The following was originally posted on Flick Attack, 29 April 2013.
When it comes down to the brass tacks (whatever that might mean), this is all you need to know to make an effective and informed decision about whether to plunk yourself down on the couch to enjoy the giant cockroach film Mimic: the kids die.
Peter Hyams‘ workmanlike and similar-title-sounding monster epic The Relic was released around the same time, and it, too, had a scene where wise-cracking, street-smart kids did some ill-advised adventuring down dark pathways. Of the two, Relic’s kids are far more annoying; sadly, they survive that movie’s man-beast, whereas director/geek titan Guillermo del Toro (Pacific Rim) has no compunction about showing the feral impulses of his mutated arthropods.
So if you’re looking for a “safe” monsterama that entertains yet doesn’t strive for anything else, Relic is your monster of choice.
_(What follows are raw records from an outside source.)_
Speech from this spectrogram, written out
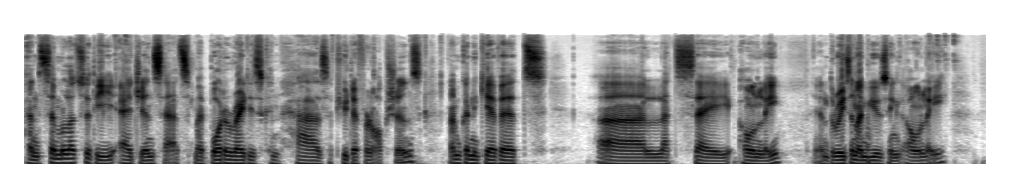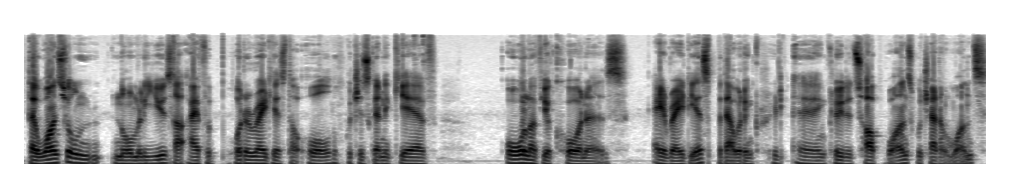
And similar to the edge insets, my border radius can has a few different options. I'm going to give it, uh, let's say, only. And the reason I'm using only, the ones you'll normally use are either border radius all, which is going to give all of your corners a radius, but that would include, uh, include the top ones, which I don't want.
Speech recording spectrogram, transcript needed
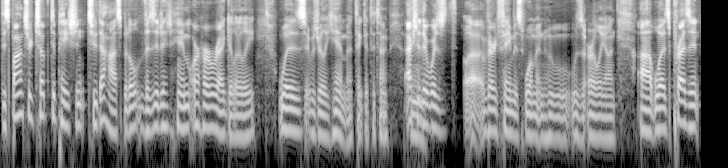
The sponsor took the patient to the hospital, visited him or her regularly. Was it was really him, I think, at the time. Actually, there was uh, a very famous woman who was early on uh, was present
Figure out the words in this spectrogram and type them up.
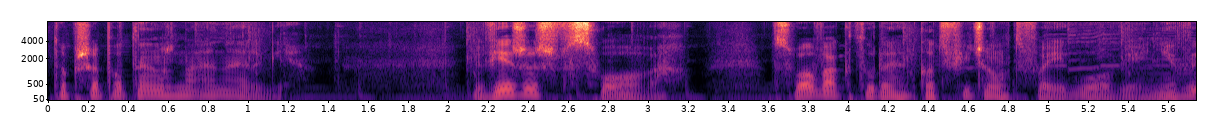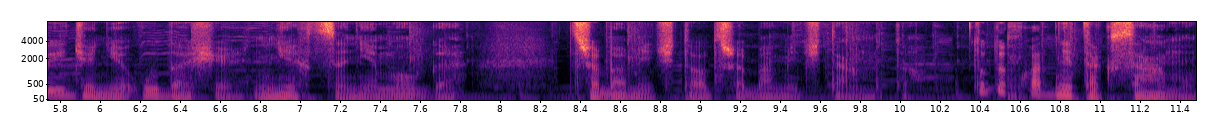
to przepotężna energia. Wierzysz w słowa, w słowa, które kotwiczą w Twojej głowie. Nie wyjdzie, nie uda się, nie chcę, nie mogę. Trzeba mieć to, trzeba mieć tamto. To dokładnie tak samo.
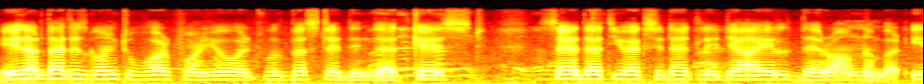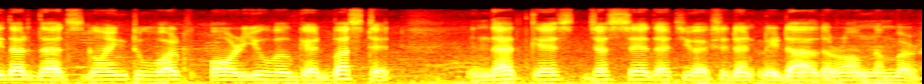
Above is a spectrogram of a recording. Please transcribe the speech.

Want something with a little more meat and gristle? Go Team Mimic (although I do have a soft spot for Relic, flawed and by-the-numbers as it is—when the blood starts flowing, it’s a terrific monster mash).
Del Toro’s sci-fi bug horror is hardly a perfect beast, although it’s recently been made much better through the long-awaited director’s cut, adding vital character development, backstory, and subtlety to what is still very much an “us vs. them” movie à la Aliens. Yet even in its neutered form, Mimic is the best pure killer-bug film in ages, possibly since the giant ants of 1954’s Them! Whereas Them! warned us of the dangers of nuclear testing, Mimic introduces the more modern peril of biological tampering. Its heritage hews closer to Frankenstein than The Deadly Mantis, as Mira Sorvino’s scientist has the best of intentions, releasing bioengineered sterile cockroaches to stop a plague. As in all “nature runs amok” films, however, nature finds a way; in this instance, “the way” is to grow to 6 feet tall and learn to imitate humans, because horror.
Del Toro’s initial plans never fully came to fruition, but what survived brutal studio interference is still damned entertaining. Sorvino (The Replacement Killers) is strong and resourceful as the resident Sigourney; Jeremy Northam (Gosford Park) makes a charmingly geeky counterpart; Charles S. Dutton (Alien 3) pulls out his usual Charles S. Dutton charm in the role of Police Officer Charles S. Dutton. Also, early Josh Brolin! The CGI is fine (if a little raw), the practical effects gloriously disgusting (you’ll never think about excrement the same way again!), and if the result somewhat lacks for the usual del Toro verve, blame studio execs.
It’s instructive to place Mimic up against movies like The Relic (and not just for the dead kids). The Relic gives us a journeyman director with nothing really vested in the material, working for a paycheck and delivering the product as just that: a product, something to be merchandised. Mimic shows us a genuine artist struggling within artificially defined constraints to deliver a personal vision. It’s flawed and the seams show at points, but del Toro’s compromise is still worth 10 times Hyams’ manufactured goods.